One must bear in mind that the increase in landed non-cultivating households could indicate agrarian distress. For instance, a section of small and marginal landowning households may move to non-farm wage employment in a rural area. This may have been the case in some semi-arid regions that show an increase in fallow land. It would be more meaningful to examine the phenomenon of increasing non-cultivating landowners by region and class. Given the variation within and between states, using only the criterion of “value of land” to identify NCPHs as “new landlords” may be an overgeneralisation. While the category of “new landlords” exists in most agriculturally developing states, there is, interestingly, no explanation about the peculiar character of NCPHs in Punjab and Haryana. Both states have a high number of NCPHs, but a relatively low concentration of land in their hands and an increasing number of cultivators. Why is this so in the most agriculturally developed states in India? Could it be due to widespread reverse tenancy? Can the NCPHs in Punjab and Haryana be termed “new landlords” because they seem to be the marginal landowners catering to tenancy of the reverse kind?


Bardhan, P (1976): “Variation in Extent and Forms of Agricultural Tenancy – II, Analysis of Indian Data across Regions and Over Time”, Economic & Political Weekly, 18 September, pp 1541-46.

Bharadwaj, K and P K Das (1975): “Tenurial Conditions and Mode of Exploitation – Study of Some Villages in Orissa: Further Notes”, Economic & Political Weekly, June, pp A49-A55.

National Sample Survey Organisation (1996): “Operational Holding in India 1991-92: Salient Features”, 48th round, Report 407.

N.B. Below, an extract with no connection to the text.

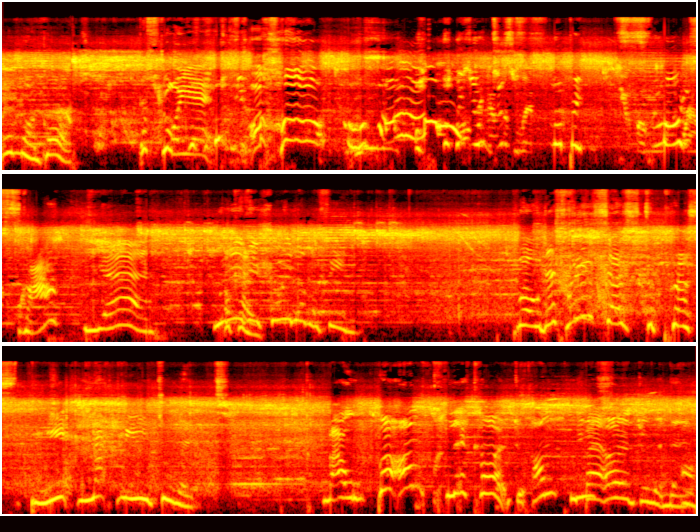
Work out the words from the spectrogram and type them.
Oh my god! Destroy it. Uh-huh. Oh, you just flipping sliced that! Yeah. Okay. Destroy another thing. Well, this thing says to press B. Let me do it. Well, but I'm clicker. I'm better doing it. Oh,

  • (1998): “Households Assets and Liabilities in India” (as on 30 June 1991), 48th round, Report No 419.
  • (2005): “Households Assets and Liabilities in India” (as on 30 June 2002), 59th round, Report No 500.
  • (2006): “Some Aspects of Operational Land Holdings in India, 2002-03”, NSS 59th round, Report No 492.
  • Singh, I (1989): “Reverse Tenancy in Punjab Agriculture: Impact of Technological Change”, Economic & Political Weekly, Vol 24, No 25, pp A86-A92.

    Vakulabharanam, V et al (2011): “Understanding the Andhra Crop Holiday Movement”, Econo mic & Political Weekly, Vol 46, No 50, pp 13-16.

    vol xlviI no 21

    Economic & Political Weekly

    To read the full text Login

    To know more about our subscription offers Click Here.


    (-) Hide

    EPW looks forward to your comments. Please note that comments are moderated as per our comments policy. They may take some time to appear. A comment, if suitable, may be selected for publication in the Letters pages of EPW.

    Back to Top